Once in a while, a voice stops you dead in your tracks. The voice goes deep into your musical should and stops you cold. You look around to see if you have left this reality or have gone into another realm. I heard Eric Burton’s voice coupled with Adrian Quesada’s guitar on ‘Colors’ last year on Spotify and I must have played that track multiple, multiple times. It brought me immense pleasure and happiness to be moved by this deep, rich totally immersive sound. It was as if I had discovered an unknown treasure from the seventies one that had escaped the notice of all the music that has since passed.
There is an urgency in Eric’s voice a message that needs to be delivered to your heart bypassing your mind. It needs to open up that part of you that has become worn down by the relentless grey that is modern existence.

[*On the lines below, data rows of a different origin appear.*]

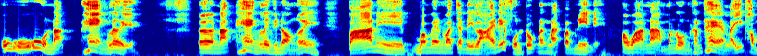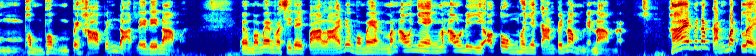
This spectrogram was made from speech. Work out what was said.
โอ้โหหนักแห้งเลย เออหนักแห้งเลยพี่น้องเอ้ยป่านี่บ่แมนว่าจะได้หลายเด้ฝนตกหนักๆแบบนี้เนี่ยเพราะว่าน้ำมันหล่นคันแท้ไหลพ่ำพ่ำพ่ำไปขาวเป็นดาดเลยเด้น้ำเออบ่แมนว่าสิได้ปลาหลายเด้บ่แมนมันเอาแยงมันเอาดีเอาตรงพยาการไปนํเนี่ยน้ำน่ะ หายไปน้ำกันบัดเลย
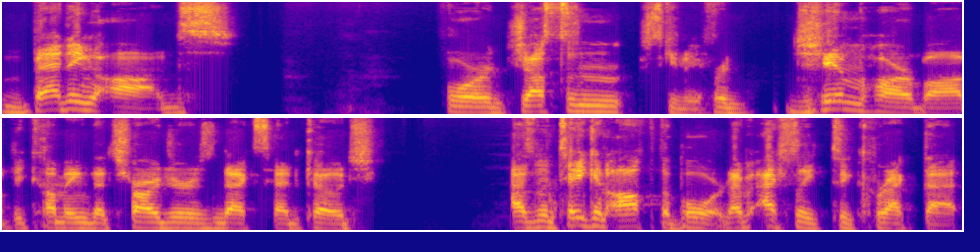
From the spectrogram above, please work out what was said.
betting odds for Justin, excuse me, for Jim Harbaugh becoming the Chargers' next head coach has been taken off the board. I'm actually to correct that.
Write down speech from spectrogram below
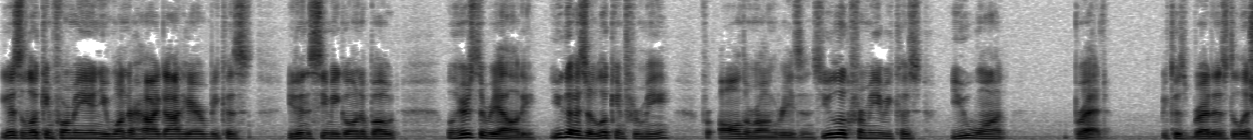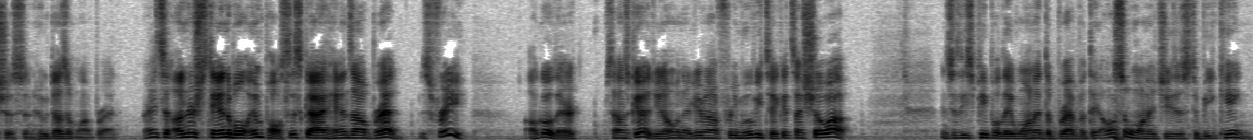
you guys are looking for me and you wonder how I got here because you didn't see me go in a boat. Well, here's the reality you guys are looking for me for all the wrong reasons. You look for me because you want bread, because bread is delicious, and who doesn't want bread? Right? It's an understandable impulse. This guy hands out bread, it's free. I'll go there. Sounds good. You know, when they're giving out free movie tickets, I show up. And so these people, they wanted the bread, but they also wanted Jesus to be king.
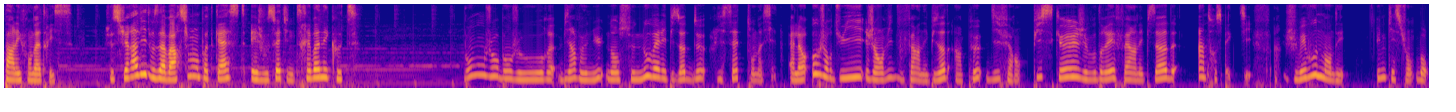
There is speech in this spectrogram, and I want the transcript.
par les fondatrices. Je suis ravie de vous avoir sur mon podcast et je vous souhaite une très bonne écoute. Bonjour, bonjour, bienvenue dans ce nouvel épisode de Reset ton assiette. Alors aujourd'hui, j'ai envie de vous faire un épisode un peu différent, puisque je voudrais faire un épisode introspectif. Je vais vous demander une question. Bon,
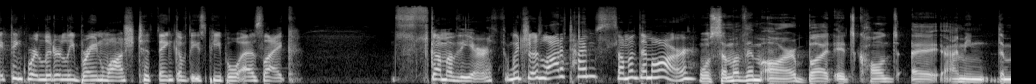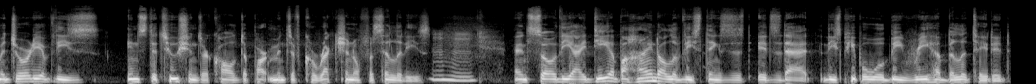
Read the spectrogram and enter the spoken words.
i think we're literally brainwashed to think of these people as like scum of the earth which a lot of times some of them are Well, some of them are, but it's called. Uh, I mean, the majority of these institutions are called departments of correctional facilities, and so the idea behind all of these things is, is that these people will be rehabilitated.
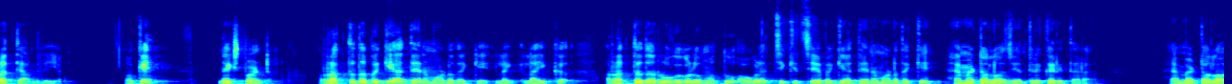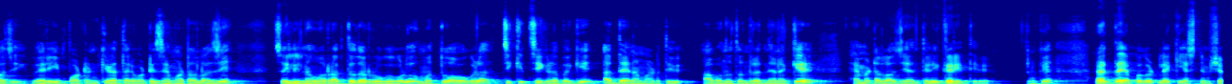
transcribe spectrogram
ಪ್ರತ್ಯಾಮ್ಲೀಯ. ಓಕೆ ನೆಕ್ಸ್ಟ್ ಪಾಯಿಂಟ್ ರಕ್ತದ ಬಗ್ಗೆ ಅಧ್ಯಯನ ಮಾಡೋದಕ್ಕೆ ಲೈಕ್ ಲೈಕ್ ರಕ್ತದ ರೋಗಗಳು ಮತ್ತು ಅವುಗಳ ಚಿಕಿತ್ಸೆಯ ಬಗ್ಗೆ ಅಧ್ಯಯನ ಮಾಡೋದಕ್ಕೆ ಹೆಮೆಟಾಲಜಿ ಅಂತೇಳಿ ಕರೀತಾರೆ. ಹೆಮೆಟಾಲಜಿ ವೆರಿ ಇಂಪಾರ್ಟೆಂಟ್ ಕೇಳ್ತಾರೆ. ವಾಟ್ ಈಸ್ ಹೆಮಟಾಲಜಿ ಸೊ ಇಲ್ಲಿ ನಾವು ರಕ್ತದ ರೋಗಗಳು ಮತ್ತು ಅವುಗಳ ಚಿಕಿತ್ಸೆಗಳ ಬಗ್ಗೆ ಅಧ್ಯಯನ ಮಾಡ್ತೀವಿ. ಆ ಒಂದು ತಂತ್ರಜ್ಞಾನಕ್ಕೆ ಹೆಮೆಟಾಲಜಿ ಅಂತೇಳಿ ಕರಿತೀವಿ. ಓಕೆ ರಕ್ತ ಹೆಪ್ಪಗಟ್ಟಲಿಕ್ಕೆ ಎಷ್ಟು ನಿಮಿಷ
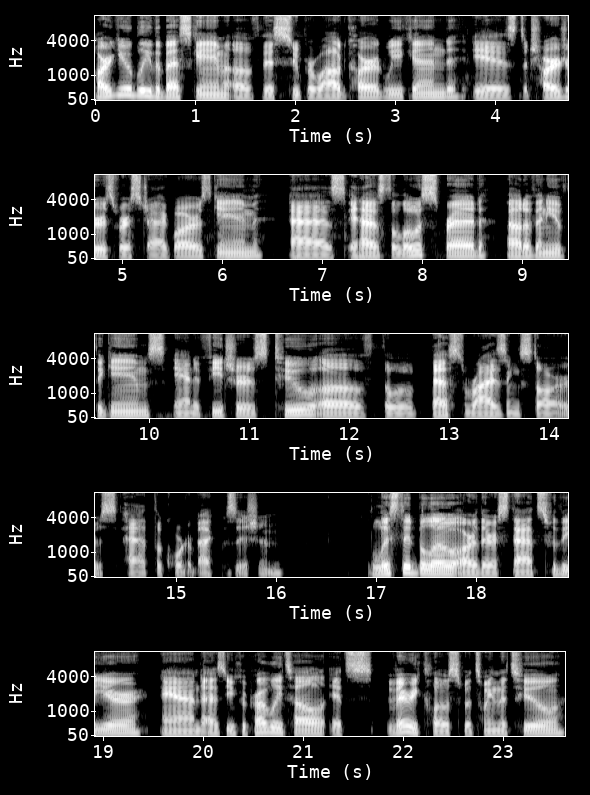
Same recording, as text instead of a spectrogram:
Arguably, the best game of this Super Wild Card weekend is the Chargers versus Jaguars game, as it has the lowest spread out of any of the games, and it features two of the best rising stars at the quarterback position. Listed below are their stats for the year, and as you could probably tell, it's very close between the two.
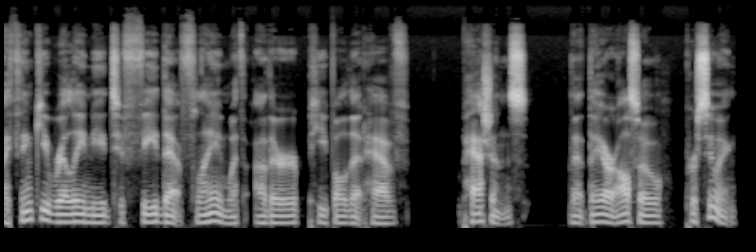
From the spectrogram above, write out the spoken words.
I think you really need to feed that flame with other people that have passions that they are also pursuing.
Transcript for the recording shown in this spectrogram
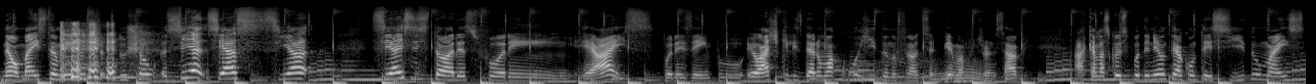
Não, mas também do, show- do show. Se, a- se, as, se, a, se as histórias forem reais, por exemplo, eu acho que eles deram uma corrida no final de Game of Thrones, sabe? Aquelas coisas poderiam ter acontecido, mas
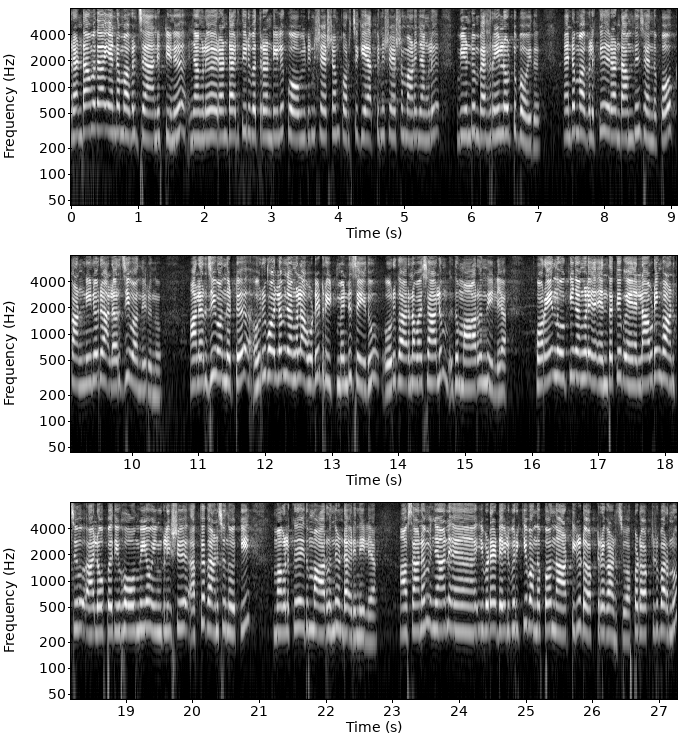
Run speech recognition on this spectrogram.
രണ്ടാമതായി എന്റെ മകൾ ജാനറ്റിന് ഞങ്ങൾ രണ്ടായിരത്തി ഇരുപത്തിരണ്ടിൽ കോവിഡിന് ശേഷം കുറച്ച് ഗ്യാപ്പിന് ശേഷമാണ് ഞങ്ങൾ വീണ്ടും ബഹ്റൈനിലോട്ട് പോയത്. എന്റെ മകൾക്ക് രണ്ടാമതും ചെന്നപ്പോൾ കണ്ണിനൊരു അലർജി വന്നിരുന്നു. അലർജി വന്നിട്ട് ഒരു കൊല്ലം ഞങ്ങൾ അവിടെ ട്രീറ്റ്മെന്റ് ചെയ്തു. ഒരു കാരണവശാലും ഇത് മാറുന്നില്ല. കുറേ നോക്കി ഞങ്ങൾ എന്തൊക്കെ എല്ലാവരുടെയും കാണിച്ചു. അലോപ്പതി ഹോമിയോ ഇംഗ്ലീഷ് ഒക്കെ കാണിച്ചു നോക്കി. മകൾക്ക് ഇത് മാറുന്നുണ്ടായിരുന്നില്ല. അവസാനം ഞാൻ ഇവിടെ ഡെലിവറിക്ക് വന്നപ്പോൾ നാട്ടിൽ ഡോക്ടറെ കാണിച്ചു. അപ്പോൾ ഡോക്ടർ പറഞ്ഞു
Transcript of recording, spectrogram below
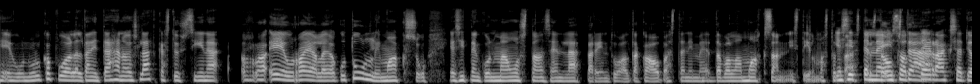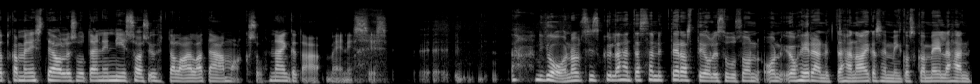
EUn ulkopuolelta, niin tähän olisi lätkästy siinä EU-rajalla joku tullimaksu. Ja sitten kun mä ostan sen läppärin tuolta kaupasta, niin me mm. tavallaan maksan niistä ilmastopäästöistä. Ja sitten ne Onko isot tämä... teräkset, jotka menisivät teollisuuteen, niin niissä olisi yhtä lailla tämä maksu. Näinkö tämä menisi siis? Joo, no siis kyllähän tässä nyt terästeollisuus on, on jo herännyt tähän aikaisemmin, koska meillähän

On 7th February 2020 at Islington Assembly Hall, London the Black Pumas continued with their Black Moon Rising tour they came and performed their music onto an audience who had travelled across the globe to hear them play. As far as Venezuela to Spain fans had travelled to experience in person the music of this incredible band.
From the first opening chords of ‘Old Man’ the Black Pumas gripped the audience and a wave of positivity, warmth and electricity flowing through the concert venue which went through each and every fan. We knew this was special that this was a night to say afterwards that we had seen the Black Pumas live. Lets not forget that the Black Pumas are a duo and the other half of that duo is Adrian Quesada and without his guitar and the almighty power he wields with that instrument there would not be those delicious hooks and riffs to thrill and excite your senses.
Hearing the album the self titled ‘Black Pumas’ you are transported to a world full of funkadelic soul, pulsing electronic heartbeats of bass with hypnotic beats. When you hear this music live in concert the effect is magnified a thousand fold sending shivers down your spine. Your feet can’t help but move along to the rhythms of the music.
The whole atmosphere at the audience was electric, sending positive energy back to the band by singing the words to each and every song. And then Eric stepped it up another level by singing ‘Fire’ into the crowd itself. Surrounded by fans the whole audience went estactic.
Then Eric vaulted the security barrier and lept back on stage leaving the crowd hungry for more music and for the night not to end.
What a show, a performance from the band that easily rates as being in the top ten live experiences I’ve been to. Well worth the wait of all these past months to a glimpse of the mercurial talents of these exceptional musicians. It’s no wondered Black Pumas were nominated for a Grammy this year for Best New Artist.
Then as the last song came over a silence came over the crowd. Surely it couldn’t end, not this evening of pure soul?
Of course it didn’t as the band came back to an uproarious encore when Eric asked the crowd if they wanted to hear another song? The crowd erupted with a almighty ‘YESSSSSS’ and so Eric sang an acoustic version of the Beatles classic ‘Eleanor Rigby’.
Then this evening of supreme came to an end. We had witnessed music in it’s purest form connecting us not only with the artists but with each of us who were in the venue.
As if the night couldn’t get any better Eric then launched into a cover of Tracey Chapman’s ‘Fast Car’ a sublime mix of soulful vocals and words to connect with the audiences souls.
What next for the Black Pumas? They are currently on a path that is leading them to be interstellar. For now I can say that I was there at ground zero seeing them lift off on career that will take them into the stars.